Task prompt :: No line before the one containing "Go through the" is to be output; retype exactly that line and all lines that follow it to the end of the records.

Materials provided ::
Start of Block
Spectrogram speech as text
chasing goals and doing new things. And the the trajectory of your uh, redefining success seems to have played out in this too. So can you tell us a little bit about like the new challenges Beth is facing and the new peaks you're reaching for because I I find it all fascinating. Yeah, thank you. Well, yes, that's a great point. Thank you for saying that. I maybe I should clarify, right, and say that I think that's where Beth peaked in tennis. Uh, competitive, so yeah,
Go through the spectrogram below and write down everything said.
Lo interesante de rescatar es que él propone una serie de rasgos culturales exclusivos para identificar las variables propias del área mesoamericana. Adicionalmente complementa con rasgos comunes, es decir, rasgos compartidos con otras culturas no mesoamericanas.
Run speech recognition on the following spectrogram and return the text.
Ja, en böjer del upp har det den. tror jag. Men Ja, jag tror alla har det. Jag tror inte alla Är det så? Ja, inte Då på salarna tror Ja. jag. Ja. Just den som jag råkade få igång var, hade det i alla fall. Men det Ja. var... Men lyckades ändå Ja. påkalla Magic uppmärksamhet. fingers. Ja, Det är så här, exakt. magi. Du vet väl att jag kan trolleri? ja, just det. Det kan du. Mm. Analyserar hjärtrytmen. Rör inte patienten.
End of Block
Response to this task ::
Go through the spectrogram below and write down everything said.
Lo interesante de rescatar es que él propone una serie de rasgos culturales exclusivos para identificar las variables propias del área mesoamericana. Adicionalmente complementa con rasgos comunes, es decir, rasgos compartidos con otras culturas no mesoamericanas.
Run speech recognition on the following spectrogram and return the text.
Ja, en böjer del upp har det den. tror jag. Men Ja, jag tror alla har det. Jag tror inte alla Är det så? Ja, inte Då på salarna tror Ja. jag. Ja. Just den som jag råkade få igång var, hade det i alla fall. Men det Ja. var... Men lyckades ändå Ja. påkalla Magic uppmärksamhet. fingers. Ja, Det är så här, exakt. magi. Du vet väl att jag kan trolleri? ja, just det. Det kan du. Mm. Analyserar hjärtrytmen. Rör inte patienten.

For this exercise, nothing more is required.